Sometimes I am at a loss of what to say about a film because of how powerfully it has affected me. Widows is one of those films. Its immediate effect was similar to that of The Dark Knight, in which I sat stunned, not quite sure what had happened, but certain that I had seen something special. Steve McQueen’s massively sprawling saga about Chicago crime and politics is populated by a ridiculously sterling cast, with at least ten, or maybe fifteen, of them receiving the gift of really juicy material to bite into.

Chief among them, in all fairness, are the titular widows, who are left to clean up the very expensive mess left behind by their recently deceased criminal husbands. Veronica (Viola Davis), Linda (Michelle Rodriguez), and Alice (Elizabeth Debicki) are forced to form an uneasy alliance or run the risk of the rest of their livelihoods dissolving away. While each actress is compelling, their characters are not necessarily likable. Do they bear some guilt for benefitting from their husbands’ activity despite not knowing what they were tup to? On the other hand, they are in many ways trapped in a situation with no good options for escape. Their predicament demonstrates the limits of feminism and standing up for a yourself in a world ruled by violence.

Thus far in this review, I have barely touched upon even 10% of this film. It runs just a little over two hours, but it is so stuffed with goodness that I am amazed it is under three hours, yet it is simultaneously so sleek that it feels like it is running for just an hour and a half. There are about six (maybe more) stories running alongside each other and somehow they run seamlessly together.

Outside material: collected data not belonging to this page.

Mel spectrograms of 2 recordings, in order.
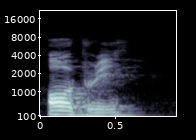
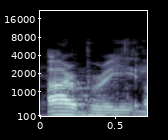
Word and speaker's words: Arbery: Eu achava que ele era Aubrey, mas não é Arbery ou whatever. Arbery.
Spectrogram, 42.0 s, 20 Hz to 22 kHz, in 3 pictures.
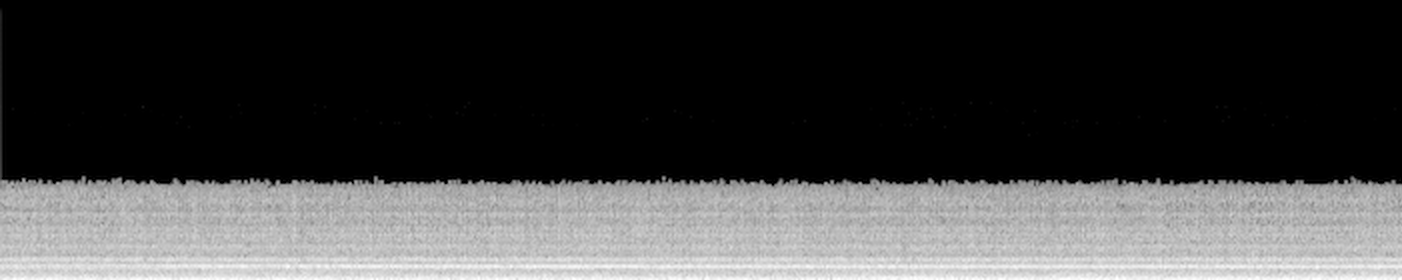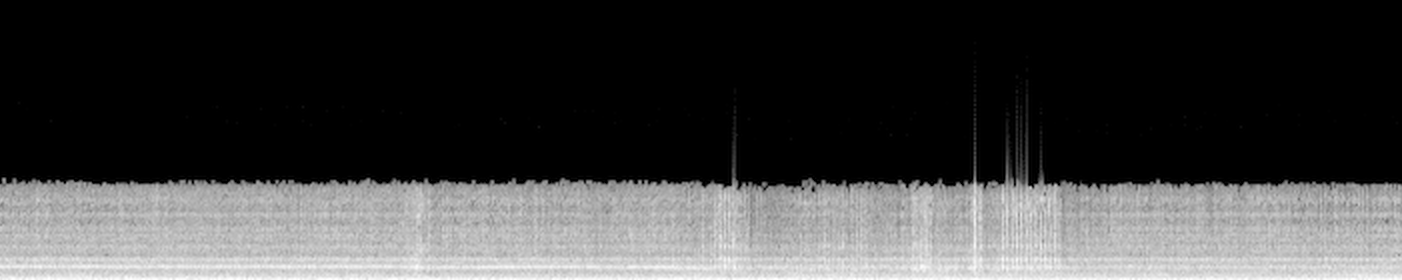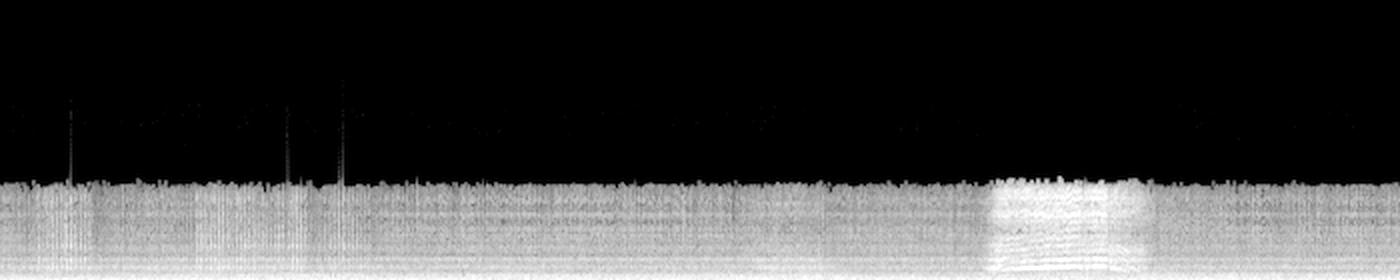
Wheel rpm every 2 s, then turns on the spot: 0, 0, 0, 0, 0, 0, 0, 0, 0, 0, 20, 20, 10, 0, 10, 20, 0, 10, 10, 80, 0.
20-26 28-32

There’s Bryan Tyree Henry as a crime boss trying to break good by running for alderman in a gentrifying neighborhood and Daniel Kaluuya as his brother and terrifying enforcer. His opponent is Colin Farrell, who is struggling with maximal agita as he finds his place as a successor in a long line of Chicago politicians. And we cannot forget Cynthia Erivo as a babysitter/beautician/hustler who also plays a big part in all this. Plus there is plenty more to know about the shadowy machinations of ringleader Harry Rawlins (Liam Neeson), Veronica’s husband. And how is there also room for Matt Walsh to show up for one key scene?! McQueen is dynamite with his clear, effective craftsmanship. If you see Widows, you will likely understand everything that happens plot-wise, and you might also just feel compelled to take part in the exhaustive analysis of every frame that is sure to follow in the years to come.

Widows is Recommended If You Like: Heat, The Town, The Dark Knight, “Sisters Are Doin’ It for Themselves” by Eurythmics and Aretha Franklin

Grade: 4.5 out of 5 Aldermen